It’s ultimately a reminder that we’re not watching the same show we were watching last season, in terms of the series’ priorities. We open with the East Dillon Lions, who have no relationship whatsoever with Matt Saracen, and we spend considerable parts of the episode watching how Becky (performing in the Young Miss Texas pageant), Luke (dealing with J.D. McDick) and Vince (who, fittingly for Michael B. Jordan, is in the West Texas version of The Wire) are fitting into this universe. And while I thought the Becky storyline continues to accomplish very little (and the combination of daddy issues and her obsession with Tim are proving too rote for such a good show), I liked seeing Luke stand up for himself slowly but surely with J.D. (and eventually running into Becky at just the right time to sell their eventual relationship), and watching as Vince balances learning how to steal cars with speaking to young football players about being a role model is definitely a step forward for the character.
There’s just points where you want to be able to toss them aside for a moment and remind ourselves that Matt Saracen is almost gone from this show’s narrative, and to spend time at a beauty pageant feels inherently false when there was considerably more story to tell within Matt’s world. It probably seems like I’m unfairly picking on the episode, which was unquestionably one of the most emotional and effective the show has ever done, but I do feel as if there were some missed opportunities here that were perhaps necessarily missed in order to maintain momentum for the show’s other side. There’s going to be a Season 5 of this show, and Matt Saracen isn’t going to be a part of it, and sometimes that becomes problematically clear (even if it’s probably for the best in the end).
- Thank you to whoever decided to put Gracie’s hair into pigtails: that child will now be 75% less mortified when looking back on her acting days from her adult years.
- I thought the chain of events in the Luke story was perfectly depicted: of course J.D. would want to pretend as if nothing happened, and of course J.D. would be the kind of kid to do drive-by paintball shootings. It was just the right level of douche for Luke to step up and realize he needs new friends, and even thought it was a bit convenient (considering she had just been rejected by Tim) the excuse to have Matt Lauria shirtless for his meeting with Becky helped solidify what was effectively their meet cute.
- Speaking of J.D., the scene of J.D. and his father showing up at the door with a basket from the Boosters was honestly so perfect I didn’t know what to do with myself. Matt Saracen literally wanted to kill the messenger, and who can blame him? That Joe McCoy’s arrogance extends so far as to fail to realize that he (and his son of all people) are not the right medium for that message (better conveyed through a non-affiliated third party) is completely believable, but also inherently terrifying. Loved the way Gilford played the scene.
- I could have sworn Eric called Landry by his real name earlier in the season, so what was up with returning to Lance here?

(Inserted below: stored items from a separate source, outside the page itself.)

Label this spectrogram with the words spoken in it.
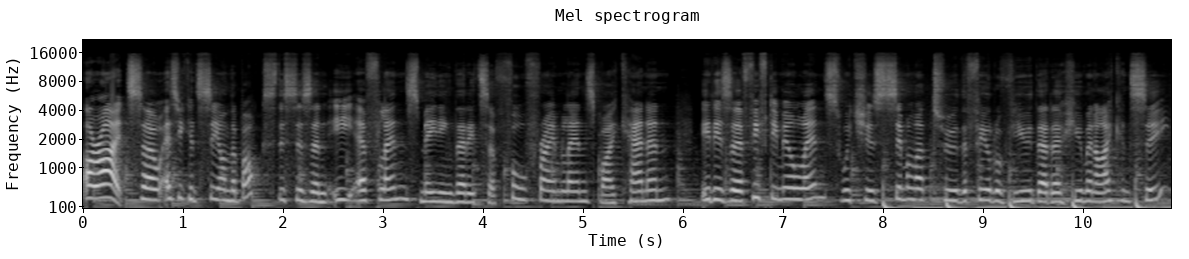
Alright, so as you can see on the box, this is an EF lens, meaning that it's a full frame lens by Canon. It is a 50mm lens, which is similar to the field of view that a human eye can see.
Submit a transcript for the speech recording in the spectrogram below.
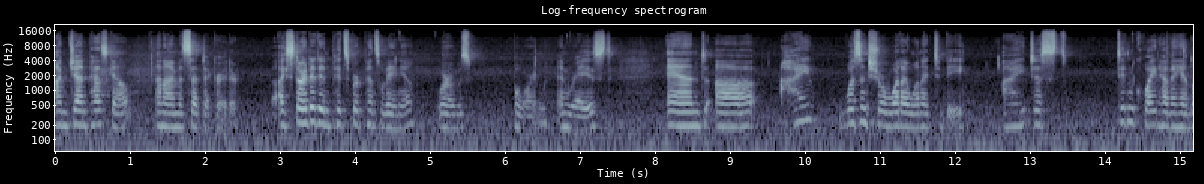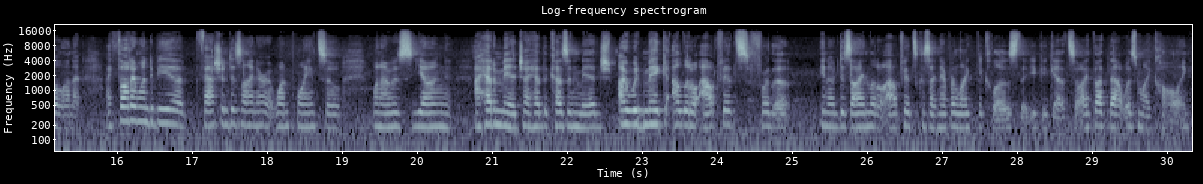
I'm Jan Pascale, and I'm a set decorator. I started in Pittsburgh, Pennsylvania, where I was born and raised, and uh, I wasn't sure what I wanted to be. I just didn't quite have a handle on it. I thought I wanted to be a fashion designer at one point, so when I was young, I had a midge. I had the cousin midge. I would make a little outfits for the, you know, design little outfits because I never liked the clothes that you could get. So I thought that was my calling.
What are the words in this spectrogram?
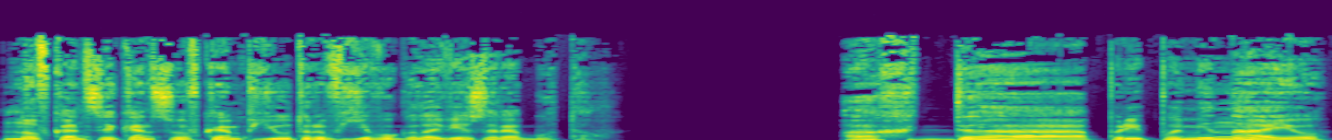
Но в конце концов компьютер в его голове заработал. «Ах да, припоминаю.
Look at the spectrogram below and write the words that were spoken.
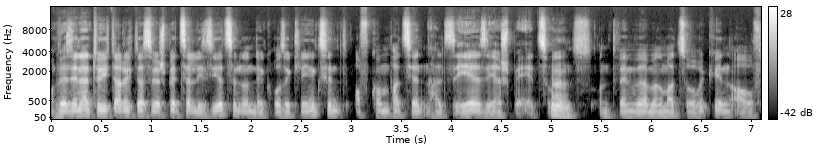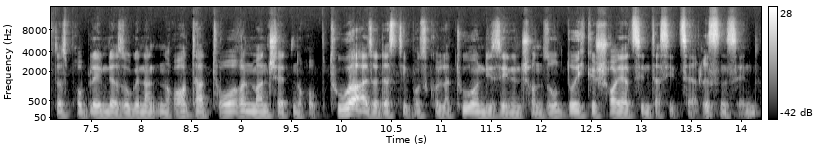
Und wir sind natürlich dadurch, dass wir spezialisiert sind und eine große Klinik sind, oft kommen Patienten halt sehr, sehr spät zu hm. uns. Und wenn wir nochmal zurückgehen auf das Problem der sogenannten Rotatorenmanschettenruptur, also dass die Muskulatur und die Sehnen schon so durchgescheuert sind, dass sie zerrissen sind.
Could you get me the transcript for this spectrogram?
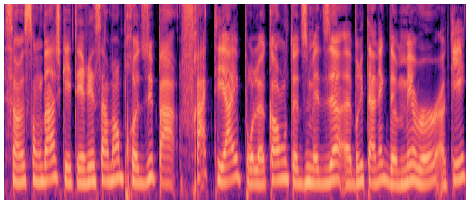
C'est un sondage qui a été récemment produit par FracTI pour le compte du média euh, britannique de Mirror, OK?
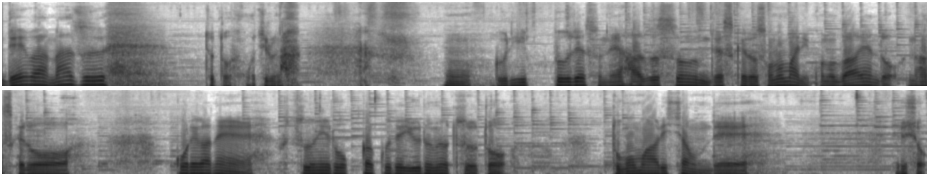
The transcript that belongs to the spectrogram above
では、まず、ちょっと落ちるな。うん、グリップですね、外すんですけど、その前にこのバーエンドなんですけど、これがね、普通に六角で緩めようとすると、友回りしちゃうんで、よいしょ、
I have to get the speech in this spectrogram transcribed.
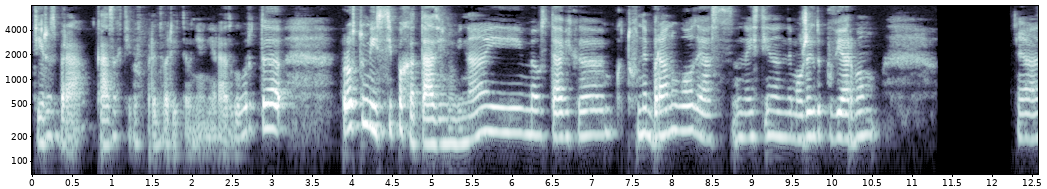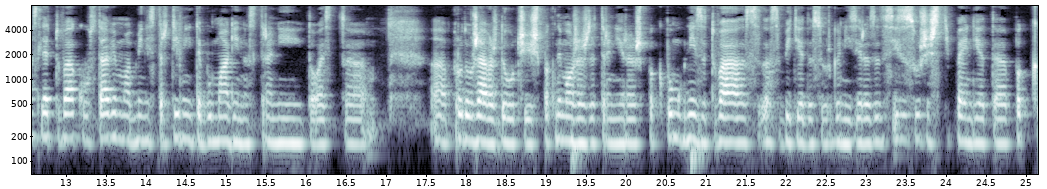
ти разбра, казах ти в предварителния ни разговор. Та, просто ми изсипаха тази новина и ме оставиха като в небрано лозе. Аз наистина не можех да повярвам. След това, ако оставим административните бумаги на страни, т.е. продължаваш да учиш, пък не можеш да тренираш, пък помогни за това събитие да се организира, за да си заслужиш стипендията, пък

- I understand that a lack of chairs (logical in a small town) would result in women sitting and men standing, but it created odd centrality to characters like Becky and Mindy that made for a strange visual.